More than 200 students and faculty members from the Touro College Graduate School of Social Work gathered recently to discuss the timely topic of violence in our communities and how to manage client anger, rage and humiliation before such emotions spiral into violence.

The occasion was the school’s ninth biannual Community Day event, which brings together the GSSW community to discuss current trends and engage with experts in the field. The program was titled “Violence in Our Community: A Social Work Perspective.”

“Violence in our communities is reaching the level of a national emergency,” said panelist Melvin H. Wilson, manager of the National Association of Social Workers’ Department of Social Justice and Human Rights. Wilson cited statistics on violence involving intimate partners, children, human trafficking and guns. The concern for gun violence is being widely discussed at this time, he noted, “and is the most compelling.”

Wilson said there are about 283 million guns in civilian hands and that more than 31,000 men, women and children are killed by a firearm each year in the United States. He called gun violence a “public health emergency” that requires a public health approach.

Wilson observed that public health emphasizes prevention, recognizes long-term behavioral change as a key to ending violence and that public health models are effective in mobilizing disparate national resources and advocacy to address health emergencies. For example, the American Bar Association, the American Public Health Association and leading medical organizations are working together to address gun violence from a public health perspective, he added.

In welcoming remarks, GSSW Dean Dr. Steven Huberman noted that “violence is everywhere” and cited the “indiscriminate hatred of others” that led terrorists to attack a bus in Jerusalem in October and kill nine people.
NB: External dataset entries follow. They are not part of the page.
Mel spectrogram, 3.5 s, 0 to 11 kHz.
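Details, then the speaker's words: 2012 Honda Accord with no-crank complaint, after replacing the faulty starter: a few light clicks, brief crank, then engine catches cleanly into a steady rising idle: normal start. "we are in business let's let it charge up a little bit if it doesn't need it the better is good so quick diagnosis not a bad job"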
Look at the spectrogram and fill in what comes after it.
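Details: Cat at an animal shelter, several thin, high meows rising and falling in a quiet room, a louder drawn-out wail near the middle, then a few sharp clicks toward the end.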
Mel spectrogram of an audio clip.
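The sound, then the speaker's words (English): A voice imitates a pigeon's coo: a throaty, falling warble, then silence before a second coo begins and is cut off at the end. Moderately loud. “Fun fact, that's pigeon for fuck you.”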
Among those killed, the dean said, was his friend, civil rights activist Richard Lakin, a former high school principal in the United States known for advocating for peaceful coexistence between Israelis and Palestinians.

Other experts who presented at the event included Dr. April Berry-Fletcher, assistant professor at Regis College’s Graduate School of Social Work and Graduate School of Nursing; Dr. Michael Britton, psychologist in private practice and a core member of the Human Dignity and Humiliation Studies Network; Dr. Nina Rose Fischer, associate professor at John Jay College; and David Mandel, chair of the GSSW’s Professional Advisory Committee and CEO of OHEL, Children’s Home and Family Services.
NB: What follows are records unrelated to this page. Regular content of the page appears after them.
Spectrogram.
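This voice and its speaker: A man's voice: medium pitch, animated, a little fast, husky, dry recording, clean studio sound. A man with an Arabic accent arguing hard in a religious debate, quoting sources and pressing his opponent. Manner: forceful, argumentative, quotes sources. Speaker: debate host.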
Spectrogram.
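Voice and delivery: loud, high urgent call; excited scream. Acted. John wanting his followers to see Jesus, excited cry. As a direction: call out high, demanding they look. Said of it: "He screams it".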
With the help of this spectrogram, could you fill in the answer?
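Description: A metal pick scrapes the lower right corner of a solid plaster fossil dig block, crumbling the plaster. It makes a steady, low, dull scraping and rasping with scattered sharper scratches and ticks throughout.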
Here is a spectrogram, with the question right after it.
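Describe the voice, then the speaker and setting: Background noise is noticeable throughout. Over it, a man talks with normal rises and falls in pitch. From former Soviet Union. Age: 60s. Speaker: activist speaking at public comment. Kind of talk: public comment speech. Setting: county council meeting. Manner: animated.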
The event was designed to shed light on the epidemic proportions of violence and the effect on social workers, explained Allison Bobick, the school’s director of student advancement and organizer of the symposium. Amid school shootings, police brutality and gang violence, “the social worker is on the front line in working with victims of violence,” she said.

In her presentation titled “The Neurobiology of Work Place Violence Prevent/Self-Regulation Strategies,” Berry-Fletcher discussed her efforts to ensure the safety of social workers when trying to engage clients veering toward rage.
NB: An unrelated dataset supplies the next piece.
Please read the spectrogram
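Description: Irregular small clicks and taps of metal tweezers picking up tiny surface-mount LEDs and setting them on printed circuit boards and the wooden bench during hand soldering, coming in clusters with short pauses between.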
Among the telltale signs that clients may pose a danger, they are “not talking about what needs to be talked about and their responses are off topic,” said Berry-Fletcher. “Rage is not rational, and the more the client gets agitated, the more you need to get a rein on your self and get grounded.”

Berry-Fletcher said social workers should steer away from the “overrated” inquiry, “How do you feel about that?” Such a question can trigger violence by inadvertently making the client feel “shamed, demeaned and powerless.”

As part of his discussion on “When Humiliation Becomes Violence,” Britton noted that shame is a key component of violent behavior and that humiliation “happens” when hope ends. A sense of alienation can follow, becoming a source of preoccupation that hurts relationships with family and friends. Isolated, individuals can then feel “pushed” to the far reaches of society, where they join with others who feel disenfranchised. Together, they can become “inflamed” and turn to violence, he said.

To help such clients, Britton facilitates their self-awareness by encouraging them to help him understand what they are experiencing. The “empathy focus,” he said, has a calming effect.

Given the pressures and challenges of a social work career, Britton encourages social workers to “take care of themselves” and “detox,” whether that means walking in nature, gardening, pursuing a spiritual path or going dancing with friends.

Touro is a system of nonprofit institutions of higher and professional education. Touro College was chartered in 1970 primarily to enrich the Jewish heritage and to serve the larger American and global community. Approximately 18,000 students are currently enrolled in its various schools and divisions. Touro College has branch campuses, locations and instructional sites in the New York area, as well as branch campuses and programs in Berlin, Jerusalem, Moscow and Paris. New York Medical College, Touro University California and its Nevada branch campus, as well as Touro University Worldwide and its Touro College Los Angeles division, are separately accredited institutions within the Touro College and University System. For further information on Touro College, visit www.touro.edu/news.